A vast community of small creatures work for us every day, for free. By pollinating flowers, they help us grow fruit, beans, nuts and seeds. With them, our crops and our native plants thrive.
How many pollinators can you find around your neighbourhood?
The longhorn beetle is just one of the many types of fly and beetle that are important pollinators for native plant flowers, including harakeke.
Native bees look similar to honey bees but are smaller, blacker, and don’t sting. Native bees have short tongues, so are best at pollinating native flowers.
Nectar-eating birds such as tūī and bellbird (korimako) pollinate many native trees and plants. You often hear them singing before you spot them.
Red Admiral butterfly
Red Admiral butterflies feed on the nectar from nettle and buddleia flowers, and sap from beech trees. They have a wingspan of 50–60mm.
Copper butterflies are only found in New Zealand. They are small, with a wingspan of up to 33mm.
Honey bees were brought into New Zealand 150 years ago to produce honey. Today they also pollinate commercial crops, such as orchard fruit.
Monarch butterflies feed on the nectar of swan plant flowers and milkweeds. They can be found all year round and have a large wingspan of up to 100mm.

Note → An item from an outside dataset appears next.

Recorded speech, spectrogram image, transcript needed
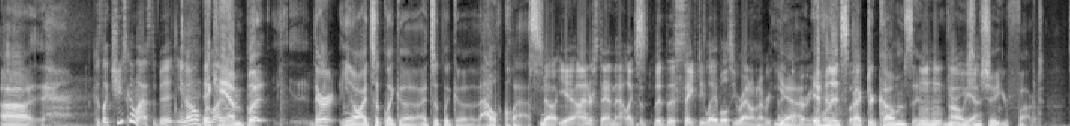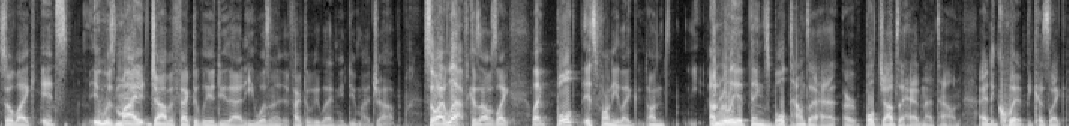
Uh Because like cheese can last a bit, you know. But, It like, can, but there, you know, I took like a, I took like a health class. No, yeah, I understand that. Like the, the, the safety labels you write on everything. yeah, if an important, but- inspector comes and mm-hmm. you're Oh, using yeah. shit, you're fucked. So like, it's it was my job effectively to do that. and He wasn't effectively letting me do my job. So I left because I was like, like both. It's funny, like on unrelated things. Both towns I had, or both jobs I had in that town, I had to quit because like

There are four types of bumblebees in New Zealand. They pollinate some flowers that honey bees can’t, like tomatoes.